◆ TO DO: Pictures in the entries below are excluded; copy only the lines from the one containing "Look at the" to the one containing "Extract the speech", both included.

◆ INFORMATION SUPPLIED:
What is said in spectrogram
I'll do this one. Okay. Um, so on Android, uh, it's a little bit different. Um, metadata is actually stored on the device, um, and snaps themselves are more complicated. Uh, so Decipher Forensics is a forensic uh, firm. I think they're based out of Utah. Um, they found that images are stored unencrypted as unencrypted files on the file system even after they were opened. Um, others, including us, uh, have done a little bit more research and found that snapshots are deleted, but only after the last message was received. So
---
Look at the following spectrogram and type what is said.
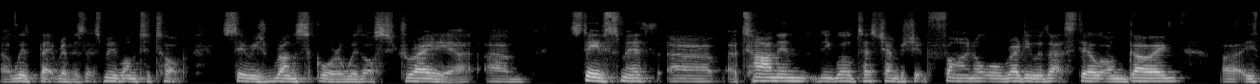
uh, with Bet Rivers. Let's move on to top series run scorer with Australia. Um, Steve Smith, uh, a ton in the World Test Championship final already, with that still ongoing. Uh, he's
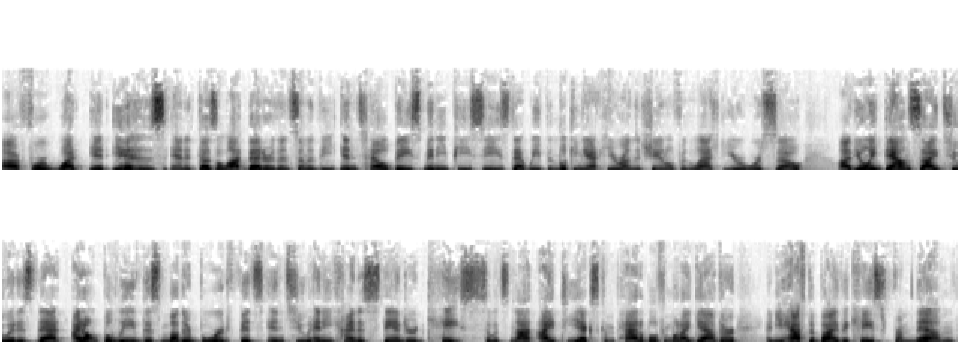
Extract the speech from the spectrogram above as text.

◆ YOUR SOLUTION:
Look at the following spectrogram and type what is said.
uh, with Bet Rivers. Let's move on to top series run scorer with Australia. Um, Steve Smith, uh, a ton in the World Test Championship final already, with that still ongoing. Uh, he's
Extract the speech from the spectrogram above as text.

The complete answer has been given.